My boy Ron has a game he likes to play with us. He’ll do something incredibly naughty, like nibble the wooden table leg so that we’ll shout at him and come to try and stop him. As soon as we do, he lowers his head and looks at you, expecting head strokes. If you submit to his head stroke demands and then stop for any reason, he will then nudge your hand for you to continue. If you don’t, he will lick your hand and then nudge you.
If nudging you doesn’t grab your attention, then you might get a follow up nip.
For attention seeking rabbit behaviour, there’s no real aggression in this action and they don’t want to cause you any harm – they just really want your attention.
However, this behaviour can also be displayed in rabbits who are just being aggressive. Like a female rabbit protecting her ‘nest’ or something of that nature. This rabbit behaviour can often come with unspayed or unneutered rabbits (one good reason you think about getting your bunny neutered if you haven’t done so already).
Bored Rabbit Behaviour
Rabbits communicate boredom in a number of different ways:
- Excessive Grooming.
- Destroying All The Things.
A bored rabbit can have a tendency to overeat and if your little fluff monster has access to too much food (meaning pellets and vegetables) this could lead to weight and health problems.
However, it’s usually a good idea to give your bunny tonnes of hay (read more about this in our Rabbit Diet guide) as it’s very healthy for them and the general rule is the more hay the better.

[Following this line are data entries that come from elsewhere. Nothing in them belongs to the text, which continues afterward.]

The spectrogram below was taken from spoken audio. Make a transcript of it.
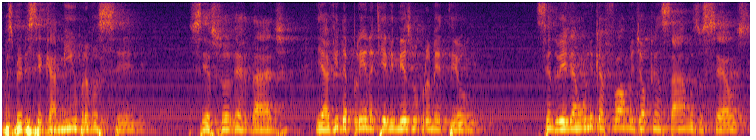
Mas para ele ser caminho para você, ser a sua verdade e a vida plena que ele mesmo prometeu, sendo ele a única forma de alcançarmos os céus,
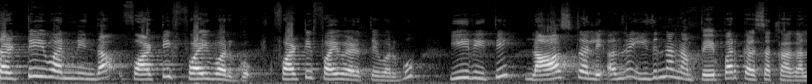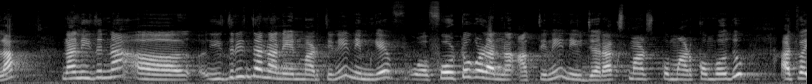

But providing your bunny with more access to hay doesn’t solve the problem; rabbits love to play and they absolutely love toys. In fact, toys actually improve the quality of your pet rabbits life.
Rabbits do tend to groom themselves a lot throughout the day – after all, it is their way of washing – but boredom can lead to excessive grooming and that’s not good for your little fluff monster.
Excessive grooming can be bad because it can lead to hairballs forming in your rabbits good and that can make them poorly.
If you think your bunny may be grooming excessively, it’s probably a good idea to consult a vet for advice.
Destroying All the Things
A common problem with rabbits (especially indoor ones) is they tend to destroy things when they’re bored. Usually this can be stopped with plenty of rabbit toys to keep your little fluff monster entertained (here are 17 healthy ones that we recommend if you want a quick list).
My boy Ron used to do this a lot before we bought him a tonne of toys to play with. He’d nibble anything: the couch, t-shirts, even table legs – nothing was safe. Now he’s got tons of toys to chew and keep him entertained, he rarely destroys furniture anymore.
Here are a couple of Ron’s favourite toys he likes to nibble on:
Unhappy Rabbit Behaviour
I go into more detail about signs you have an unhappy rabbit in this article, but in a nutshell, there are 4 main signs you’ve got an unhappy rabbit on your hands:
- Squealing or Screaming.
- Kicking Dirt in Your Face.
For rabbits thumping is both a sign of danger and disapproval.
In terms of danger, they thump to warn fellow rabbits (or even us hoomans) that there’s danger about. Loud noises, bad cooking or Hollyoaks on TV, you name it my boy Ron tries to warn me of the danger.
In terms of disapproval, Ron will thump of he’s really had enough of my wife bugging him. He wants to be left alone to play, not have 7 million pictures taken.
Rabbits tend to growl mostly when you’re invading their territory and they’re not happy about it.
However, this rabbit behaviour is more common in unspayed females who are protecting their nests.
Squealing or Screaming
When rabbits squeal or scream, it’s usually because they are (or think they are in great danger).
It’s a chilling sound to hear your bunny make this sound, which I’ve unfortunately experienced (you can read more about that here).
Kicking Dirt in Your Face
If a rabbit turns their back to you and kicks back at you, effectively kicking dirt in your face, then it’s a sign they’re unhappy.
This rabbit behaviour stems from the wild, in which rabbits would effectively do this to distract predators so they could make their escape (you can read more interesting Rabbit Facts like this in our official rabbit facts article).